Each paradigm has its own benefits and problems. Analog Analog systems are less tolerant to noise, make good use of bandwidth, and are easy to manipulate mathematically. However, analog signals require hardware receivers and transmitters that are designed to perfectly fit the particular transmission. If you are working on a new system, and you decide to change your analog signal, you need to completely change your transmitters and receivers. Digital Digital signals are more tolerant to noise, but digital signals can be completely corrupted in the presence of excess noise. In digital signals, noise could cause a 1 to be interpreted as a 0 and vice versa, which makes the received data different than the original data. Imagine if the army transmitted a position coordinate to a missile digitally, and a single bit was received in error? This single bit error could cause a missile to miss its target by miles. Luckily, there are systems in place to prevent this sort of scenario, such as checksums and CRCs, which tell the receiver when a bit has been corrupted and ask the transmitter to resend the data. The primary benefit of digital signals is that they can be handled by simple, standardized receivers and transmitters, and the signal can be then dealt with in software (which is comparatively cheap to change).

Comparison of Analog and Digital Communication Module by: Don Johnson.

Digital communication systems offer much more efficiency, better performance, and much greater flexibility. Analog communication systems, amplitude modulation (AM) radio being a typifying example, can inexpensively communicate a bandlimited analog signal from one location to another (point-to-point communication) or from one point to many (broadcast). Although it is not shown here, the coherent receiver provides the largest possible signal-to-noise ratio for the demodulated message. An analysis of this receiver thus indicates that some residual error will always be present in an analog system's output. Although analog systems are less expensive in many cases than digital ones for the same application, digital systems offer much more efficiency, better performance, and much greater flexibility.

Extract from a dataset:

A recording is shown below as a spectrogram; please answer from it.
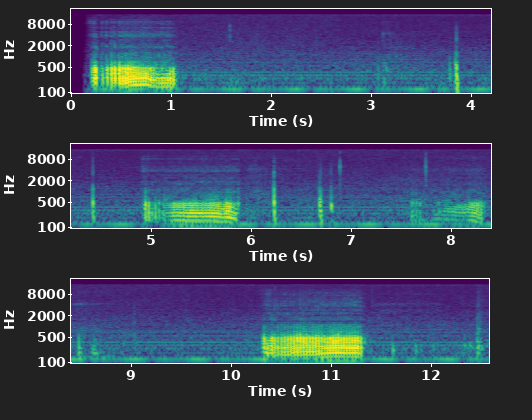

Efficiency: The Source Coding Theorem allows quantification of just how complex a given message source is and allows us to exploit that complexity by source coding (compression). In analog communication, the only parameters of interest are message bandwidth and amplitude. We cannot exploit signal structure to achieve a more efficient communication system. Performance: Because of the Noisy Channel Coding Theorem, we have a specific criterion by which to formulate error-correcting codes that can bring us as close to error-free transmission as we might want. Even though we may send information by way of a noisy channel, digital schemes are capable of error-free transmission while analog ones cannot overcome channel disturbances. Flexibility: Digital communication systems can transmit real-valued discrete-time signals, which could be analog ones obtained by analog-to-digital conversion, and symbolic-valued ones (computer data, for example). Any signal that can be transmitted by analog means can be sent by digital means, with the only issue being the number of bits used in A/D conversion (how accurately do we need to represent signal amplitude). Images can be sent by analog means (commercial television),but better communication performance occurs when we use digital systems (HDTV). In addition to digital communication's ability to transmit a wider variety of signals than analog systems, point-to-point digital systems can be organized into global (and beyond as well) systems that provide efficient and flexible information transmission. Computer networks, explored in the next section, are what we call such systems today. Even analog-based networks, such as the telephone system, employ modern computer networking ideas rather than the purely analog systems of the past. Consequently, with the increased speed of digital computers, the development of increasingly efficient algorithms, and the ability to interconnect computers to form a

communications infrastructure, digital communication is now the best choice for many situations.